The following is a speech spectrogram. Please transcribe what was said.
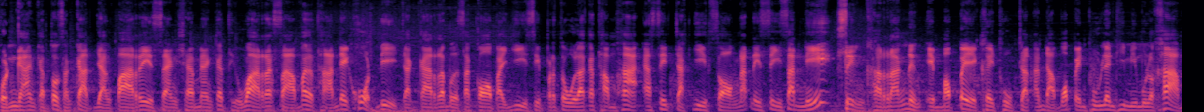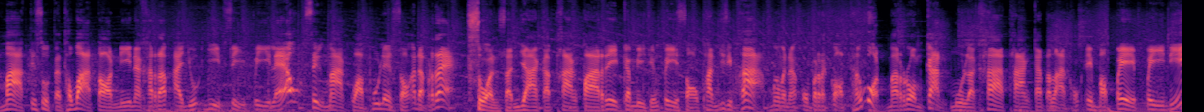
ผลงานกับต้นสังกัดอย่างปารีสแซงต์แชร์แมงก็ถือว่ารักษามาตรฐานได้โคตรดี จากการระเบิดสกอร์ไป 20 ประตูและก็ทำ5แอสซิสต์จาก 22 นัดในซีซั่นนี้ ซึ่งครั้งหนึ่งเอ็มบัปเป้เคยถูกจัดอันดับว่าเป็นผู้เล่นที่มีมูลค่ามากที่สุดแต่ทว่าตอนนี้นะครับอายุ 24 ปีแล้ว ซึ่งมากกว่าผู้เล่น 2 อันดับแรกส่วนสัญญากับทางปารีสก็มีถึงปี 2025 เมื่อมันนำองค์ประกอบทั้งหมดมารวมกันมูลค่าทางการตลาดของเอ็มบัปเป้ปีนี้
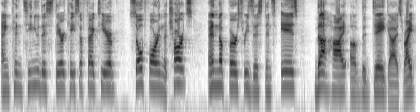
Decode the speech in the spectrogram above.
and continue this staircase effect here so far in the charts. And the first resistance is the high of the day, guys, right?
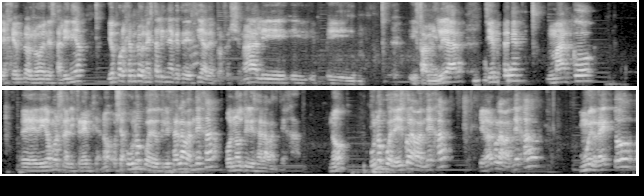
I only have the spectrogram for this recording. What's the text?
ejemplos, ¿no? En esta línea. Yo, por ejemplo, en esta línea que te decía de profesional y, y- y- y familiar, siempre marco, eh, digamos, la diferencia, ¿no? O sea, uno puede utilizar la bandeja o no utilizar la bandeja, ¿no? Uno puede ir con la bandeja, llegar con la bandeja muy recto,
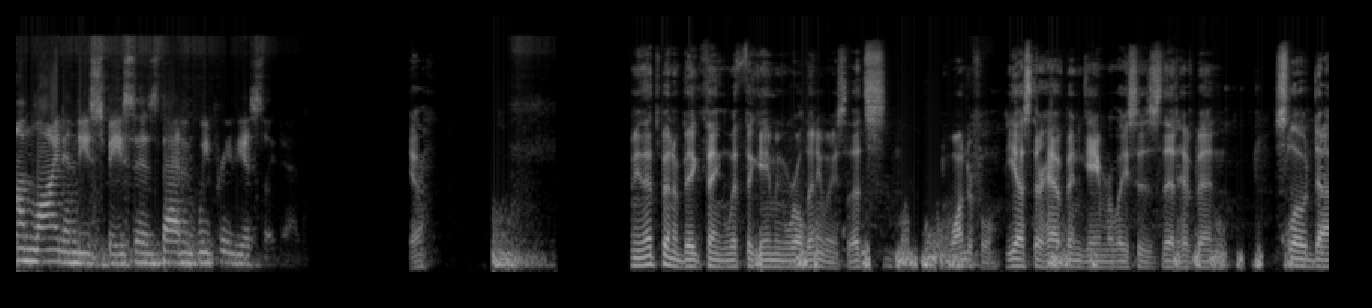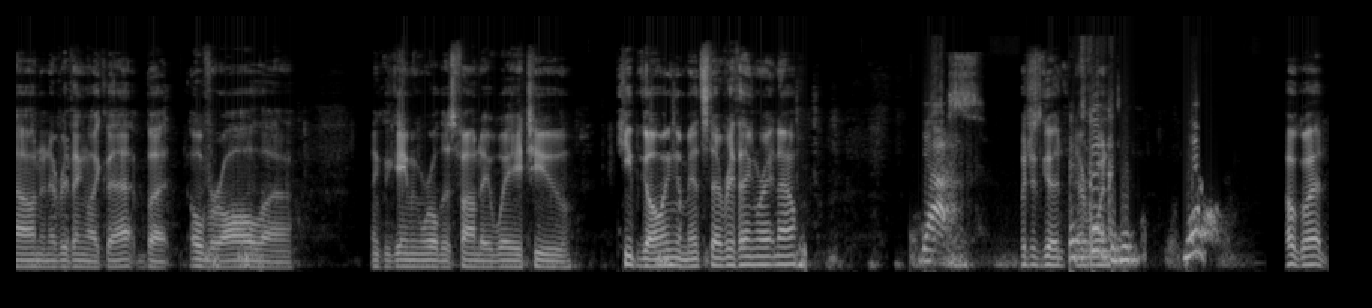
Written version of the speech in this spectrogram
online in these spaces than we previously did. Yeah. I mean, that's been a big thing with the gaming world anyway, so that's wonderful. Yes, there have been game releases that have been slowed down and everything like that, but overall, uh, I think the gaming world has found a way to keep going amidst everything right now. Yes. Which is good. It's Everyone. good yeah. Oh, go ahead.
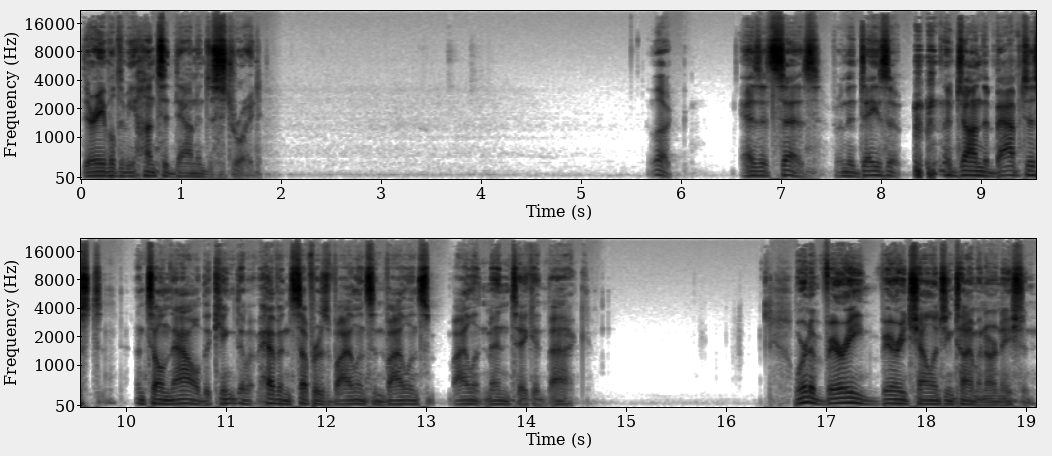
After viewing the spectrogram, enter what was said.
they're able to be hunted down and destroyed. Look, as it says, from the days of, of John the Baptist until now, the kingdom of heaven suffers violence, and violence, violent men take it back. We're in a very, very challenging time in our nation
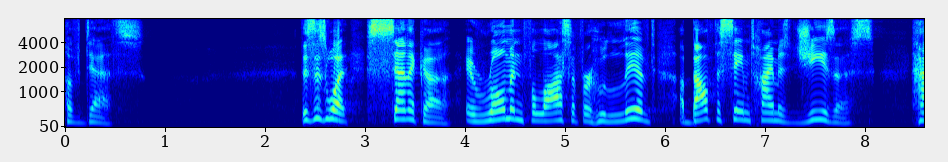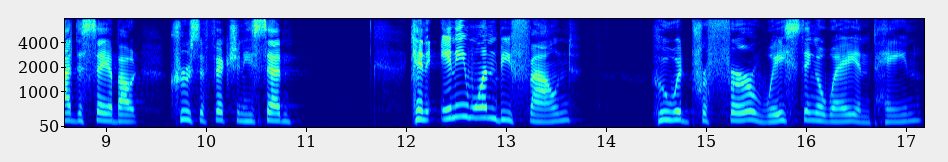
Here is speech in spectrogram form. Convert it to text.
of deaths. This is what Seneca, a Roman philosopher who lived about the same time as Jesus, had to say about crucifixion. He said, can anyone be found who would prefer wasting away in pain,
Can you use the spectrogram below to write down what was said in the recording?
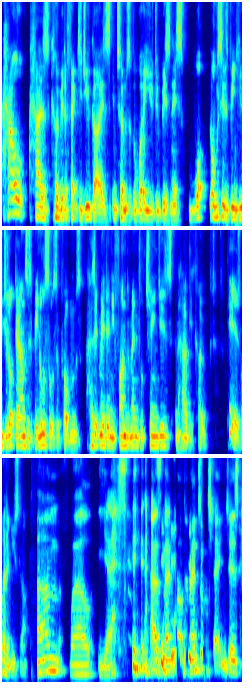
How has COVID affected you guys in terms of the way you do business? What obviously there's been huge lockdowns, there's been all sorts of problems. Has it made any fundamental changes, and how have you coped? Piers, why don't you start? Um, well, yes, it has meant fundamental changes,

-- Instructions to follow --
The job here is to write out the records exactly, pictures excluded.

-- Response area --
The following is a speech spectrogram. Please transcribe what was said.
ผลงานกับต้นสังกัดอย่างปารีสแซงต์แชร์แมงก็ถือว่ารักษามาตรฐานได้โคตรดี จากการระเบิดสกอร์ไป 20 ประตูและก็ทำ5แอสซิสต์จาก 22 นัดในซีซั่นนี้ ซึ่งครั้งหนึ่งเอ็มบัปเป้เคยถูกจัดอันดับว่าเป็นผู้เล่นที่มีมูลค่ามากที่สุดแต่ทว่าตอนนี้นะครับอายุ 24 ปีแล้ว ซึ่งมากกว่าผู้เล่น 2 อันดับแรกส่วนสัญญากับทางปารีสก็มีถึงปี 2025 เมื่อมันนำองค์ประกอบทั้งหมดมารวมกันมูลค่าทางการตลาดของเอ็มบัปเป้ปีนี้
Decode the speech in the spectrogram above.
and continue this staircase effect here so far in the charts. And the first resistance is the high of the day, guys, right?
I only have the spectrogram for this recording. What's the text?
ejemplos, ¿no? En esta línea. Yo, por ejemplo, en esta línea que te decía de profesional y, y- y- y familiar, siempre marco, eh, digamos, la diferencia, ¿no? O sea, uno puede utilizar la bandeja o no utilizar la bandeja, ¿no? Uno puede ir con la bandeja, llegar con la bandeja muy recto,
Written version of the speech in this spectrogram
online in these spaces than we previously did. Yeah. I mean, that's been a big thing with the gaming world anyway, so that's wonderful. Yes, there have been game releases that have been slowed down and everything like that, but overall, uh, I think the gaming world has found a way to keep going amidst everything right now. Yes. Which is good. It's Everyone. good yeah. Oh, go ahead.
After viewing the spectrogram, enter what was said.
they're able to be hunted down and destroyed. Look, as it says, from the days of, of John the Baptist until now, the kingdom of heaven suffers violence, and violence, violent men take it back. We're in a very, very challenging time in our nation
Here is speech in spectrogram form. Convert it to text.
of deaths. This is what Seneca, a Roman philosopher who lived about the same time as Jesus, had to say about crucifixion. He said, can anyone be found who would prefer wasting away in pain,
Can you use the spectrogram below to write down what was said in the recording?
How has COVID affected you guys in terms of the way you do business? What obviously there's been huge lockdowns, there's been all sorts of problems. Has it made any fundamental changes, and how have you coped? Piers, why don't you start? Um, well, yes, it has meant fundamental changes,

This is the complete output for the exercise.